Using the records below, quote only the span that opens with the line containing "type out speech from spectrogram" and closes with the line containing "There is speech", exactly and inclusively.

Provided data

————————

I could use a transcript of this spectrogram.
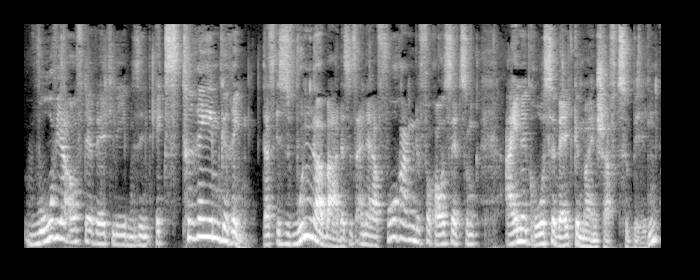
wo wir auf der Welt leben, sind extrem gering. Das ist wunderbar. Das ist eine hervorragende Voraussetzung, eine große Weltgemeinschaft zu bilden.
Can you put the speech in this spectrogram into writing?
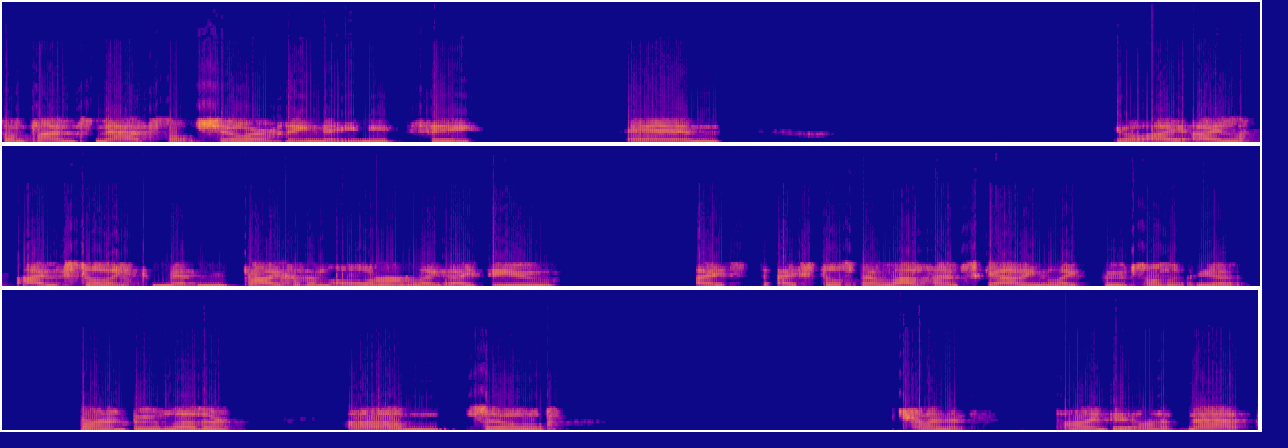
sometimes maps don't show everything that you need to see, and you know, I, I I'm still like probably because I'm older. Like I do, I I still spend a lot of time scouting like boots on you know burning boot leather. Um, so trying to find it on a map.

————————

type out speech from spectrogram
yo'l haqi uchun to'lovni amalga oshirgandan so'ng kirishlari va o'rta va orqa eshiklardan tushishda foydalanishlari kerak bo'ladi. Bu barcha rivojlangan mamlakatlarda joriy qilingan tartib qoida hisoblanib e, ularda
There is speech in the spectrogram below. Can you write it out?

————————

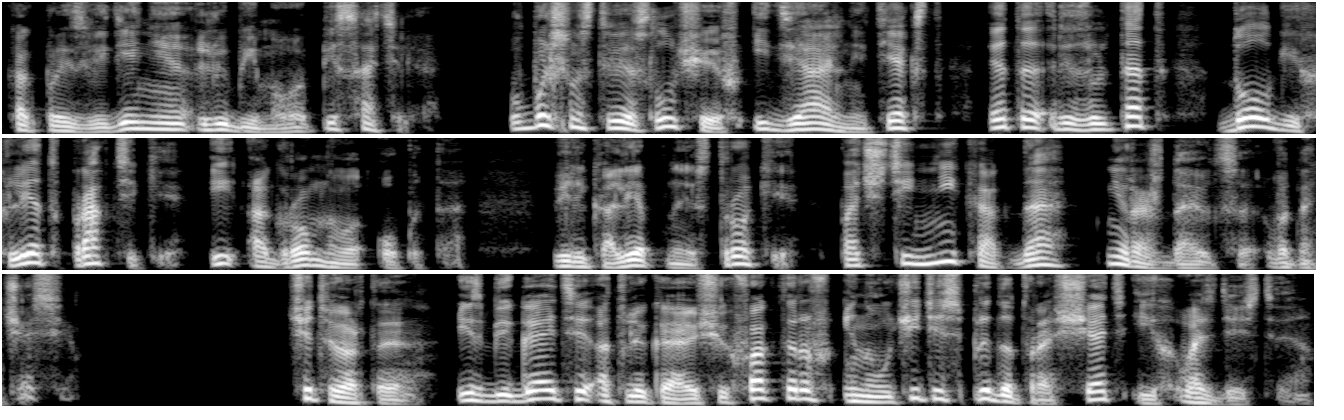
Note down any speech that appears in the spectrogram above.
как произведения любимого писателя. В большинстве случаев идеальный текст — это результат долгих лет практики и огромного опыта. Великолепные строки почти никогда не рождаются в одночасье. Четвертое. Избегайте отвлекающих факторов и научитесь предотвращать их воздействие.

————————

Result of the exercise
type out speech from spectrogram
yo'l haqi uchun to'lovni amalga oshirgandan so'ng kirishlari va o'rta va orqa eshiklardan tushishda foydalanishlari kerak bo'ladi. Bu barcha rivojlangan mamlakatlarda joriy qilingan tartib qoida hisoblanib e, ularda
There is speech in the spectrogram below. Can you write it out?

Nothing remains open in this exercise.